Day 1 – Saint Jean Pied du Port to Roncesvalles – baptism by fire on the Camino de Santiago
It was still dark out, but the rustling of bed sheets started at 5:30. This didn’t matter as I had already been awake for some time! After nothing by sunshine and heatwave in Croatia, the damp and drizzly morning was a bit of a shock to the system! It didn’t matter – today was day one of the Camino and I was bursting with both excitement and trepidation!
The walk from Saint Jean Pied du Port is one of the toughest days for the pilgrims on the way to Santiago de Compostela. The terrain is unforgiving as it moves ever upwards, the gradient far steeper than I ever imagined. While I felt a little like a cheat, I had decided to have my bag carried for me the first day – delivered to Hostel La Posada, a 12th century hostel and restaurant in Roncesvalles. I carried only a small day pack. It was a tough decision that I did not regret as I watched my fellow pilgrims grin and bear the brunt of a full pack through the climbs, often stopping for a moment to rest. I felt that it was easier to push on, my load not nearly as heavy! Was I cheating or easing myself into the Camino? Before the midway point of the day, I came across one man, happy to stop for a breath, who asked how I was feeling. Guiltily, I told him that I felt ok, but that my big pack had been transported up ahead. The look on his face told me that he was tired, and I was almost afraid to ask. His response, indeed, was that he was quite tired, wished he was done for the day as exhaustion set in. Had there been a place to stop, I am certain he would have, but the first day is tough and a true testament to your strength and resolve. The first day, while beautiful, is long and tiring. There are very few stopping options once you start the trek from St Jean Pied du Port. I knew I had made the right decision about my pack.

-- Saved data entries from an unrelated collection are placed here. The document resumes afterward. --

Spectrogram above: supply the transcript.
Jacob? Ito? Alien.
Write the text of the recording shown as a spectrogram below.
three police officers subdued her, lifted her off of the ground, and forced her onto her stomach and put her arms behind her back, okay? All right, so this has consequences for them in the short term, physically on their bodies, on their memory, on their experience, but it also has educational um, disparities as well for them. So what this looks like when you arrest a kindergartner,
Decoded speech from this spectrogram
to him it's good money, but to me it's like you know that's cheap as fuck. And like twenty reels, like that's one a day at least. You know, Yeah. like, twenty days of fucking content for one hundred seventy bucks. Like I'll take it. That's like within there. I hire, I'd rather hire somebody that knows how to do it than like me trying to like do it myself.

The rains and mist were on and off all day, the winds whipping across the unsheltered sections as I climbed, grateful for having purchased a rain cape before leaving St Jean Pied du Port. I met many people on this day, and look forward to meeting up with them along the route, for this is the way of the pilgrim.
When there were views, they were spectacular. The land fell away to farm and pasture land – occasional bursts of sunlight shining as if a spotlight had been lit to showcase a village down below. When the weather came up, I can see how easily one could lose their way. At one stage, trying to take a photo of the stunning scene that lay itself out in front of me, I pulled my camera out of my case only to find the clouds had rushed in and the scene was quite different, almost gone in the time it took to take it out! I took the picture anyway – completely different from what I had imagined it to be, yet a perfect depiction of the conditions that prevailed all day.

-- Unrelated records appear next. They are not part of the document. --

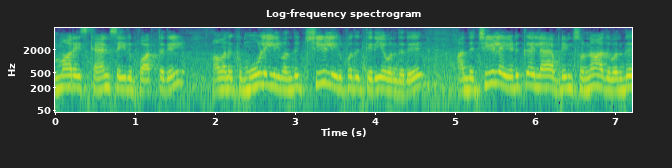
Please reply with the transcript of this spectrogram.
எம்ஆர்ஐ ஸ்கேன் செய்து பார்த்ததில் அவனுக்கு மூளையில் வந்து சீழ் இருப்பது தெரிய வந்தது. அந்த சீழை எடுக்கலை அப்படின்னு சொன்னால் அது வந்து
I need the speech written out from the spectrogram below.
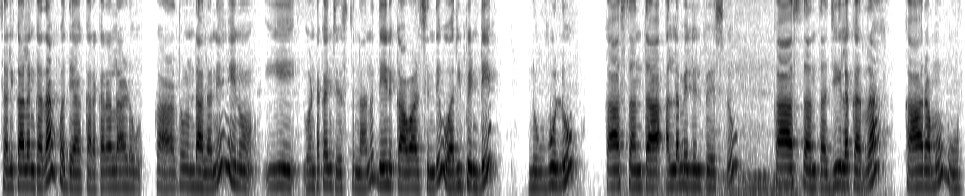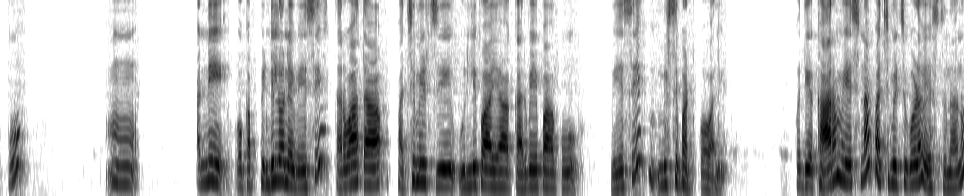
చలికాలం కదా కొద్దిగా కరకరలాడు కాదు ఉండాలని నేను ఈ వంటకం చేస్తున్నాను. దీనికి కావాల్సింది వరిపిండి నువ్వులు కాస్తంత అల్లం వెల్లుల్లి పేస్టు కాస్తంత జీలకర్ర కారము ఉప్పు అన్నీ ఒక పిండిలోనే వేసి తర్వాత పచ్చిమిర్చి ఉల్లిపాయ కరివేపాకు వేసి మిక్సీ పట్టుకోవాలి. కొద్దిగా కారం వేసిన పచ్చిమిర్చి కూడా వేస్తున్నాను.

Once over the col (highest point at 1,450m), it was a serious descent – so steep that even on foot, I had to zigzag my way down, ever so careful to not turn my ankle on this technical part to the day. They say that may pilgrims are injured here – the fatigue of a long day of walking making them prone to trips and falls. It was a tough descent – once again I was glad to only have my small day pack.

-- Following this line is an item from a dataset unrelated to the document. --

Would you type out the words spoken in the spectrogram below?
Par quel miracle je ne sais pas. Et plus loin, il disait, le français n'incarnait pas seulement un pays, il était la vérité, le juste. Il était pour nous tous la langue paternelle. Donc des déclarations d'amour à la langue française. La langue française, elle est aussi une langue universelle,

Roncesvalles was a sight for weary bodies and souls. I arrived at the albergue and shuffled inside. It is customary to remove your boots when entering the albergues, and I would have loved to have my sandals in my day pack – the cobbles were hard on my tired feet, with only socks to protect them. The municipal albergue was a dream – built in 2011, it was new and modern, with bunks grouped into small groups of 4, lockers available to house your belongings. I had spent part of the day hiking around 2 other pilgrims, and we instantly became friends, learning the pilgrim process, sharing our bunk space and reserving for dinner. The pilgrims dinner was amazing – a 3 course affair designed to fuel us for the day ahead. One day in, and I feel like a new person – the simplicity of life on the Camino setting into my soul as I walk – one foot in front of the other, a time for reflection and slowing down.
In all, it was 27 kms to Roncesvalles….., however the John Brierly guidebook suggests it feels more like 29 kms when you factor in the climbing. The day took me 8 hours with few stops. The view of the ancient church and town of Roncesvalles gave me much joy when I arrived – I had done it – I had made it through the first day of the Camino. My feet were thankfully intact, as many are plagued by blisters, but a new pain had cropped up in my left knee. Definitely something to worry about as this was only day 1, and I had not even carried my full pack. The pain was unlike any I had had before. The guide books warn of not overdoing it in the early days, as the body adjusts and the muscles develop. I am not sure that I overdid it – with no overnight options past Orisson and no large pack to carry, I felt I had played it relatively safe! Only time will tell as I continue the journey – will I be forced to rest and recover, or will I be able to continue, taking more rests as I walked throughout the day?
While the destination is Santiago de Compostela, on the pilgrimage, it is the journey that counts.
(Editor’s note: sadly, the good camera did not make it through – perhaps the mist and damp getting into the electronics. Photo are limited – thankfully I also carried a point and shoot. A post with the views from day one will follow, but only after the Camino is finished!)
Day 1 of the Camino de Santiago was a baptism by fire – the beauty and the physical test will be hard to beat!